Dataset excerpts
########

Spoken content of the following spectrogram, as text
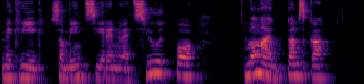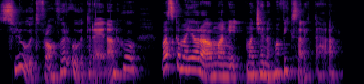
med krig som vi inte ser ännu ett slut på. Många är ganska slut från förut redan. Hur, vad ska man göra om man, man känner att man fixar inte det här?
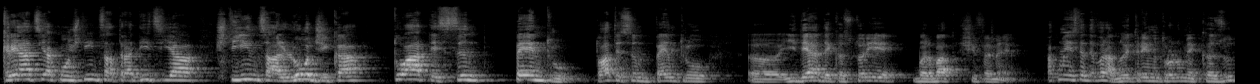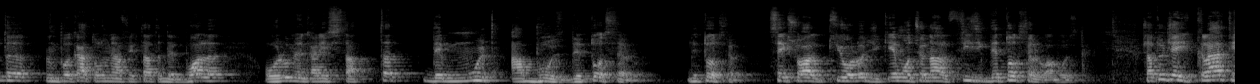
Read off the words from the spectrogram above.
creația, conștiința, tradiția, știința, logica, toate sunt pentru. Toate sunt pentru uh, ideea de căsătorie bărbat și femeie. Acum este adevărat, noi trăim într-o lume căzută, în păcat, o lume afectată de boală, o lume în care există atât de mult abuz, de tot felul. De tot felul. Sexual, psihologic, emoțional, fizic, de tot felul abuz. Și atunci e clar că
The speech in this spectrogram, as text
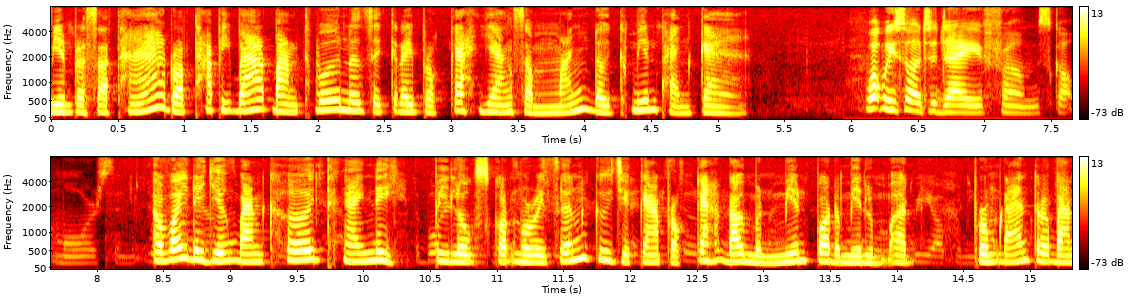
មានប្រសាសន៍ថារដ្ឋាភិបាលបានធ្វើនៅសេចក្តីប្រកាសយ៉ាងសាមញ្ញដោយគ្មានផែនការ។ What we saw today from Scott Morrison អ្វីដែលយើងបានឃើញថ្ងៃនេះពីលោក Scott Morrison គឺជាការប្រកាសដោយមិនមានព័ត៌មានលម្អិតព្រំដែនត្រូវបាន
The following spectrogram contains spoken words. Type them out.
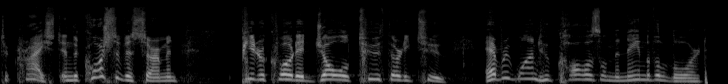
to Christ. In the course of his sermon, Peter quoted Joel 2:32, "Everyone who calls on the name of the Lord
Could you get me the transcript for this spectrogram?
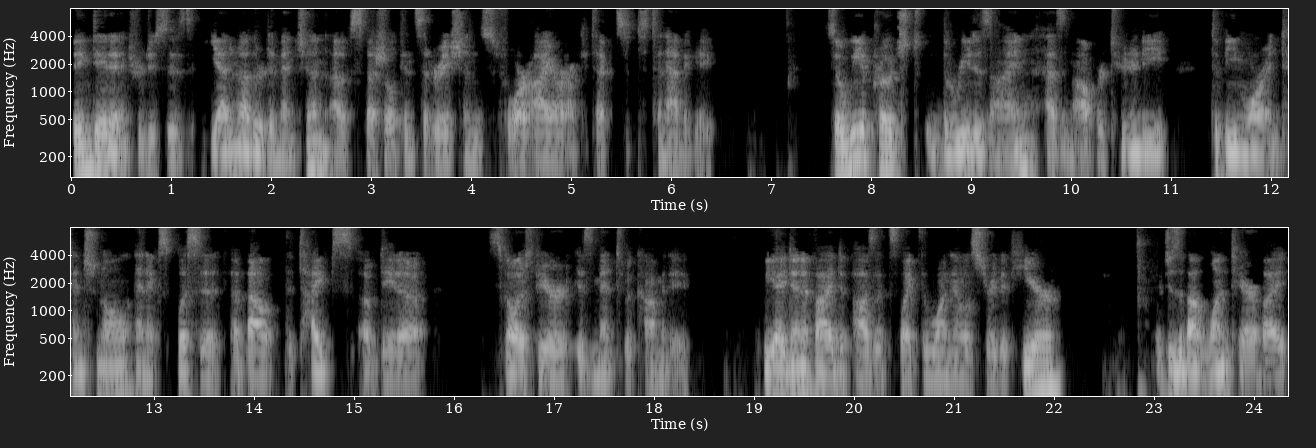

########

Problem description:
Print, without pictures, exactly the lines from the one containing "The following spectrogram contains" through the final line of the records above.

Problem solution:
The following spectrogram contains spoken words. Type them out.
to Christ. In the course of his sermon, Peter quoted Joel 2:32, "Everyone who calls on the name of the Lord
Could you get me the transcript for this spectrogram?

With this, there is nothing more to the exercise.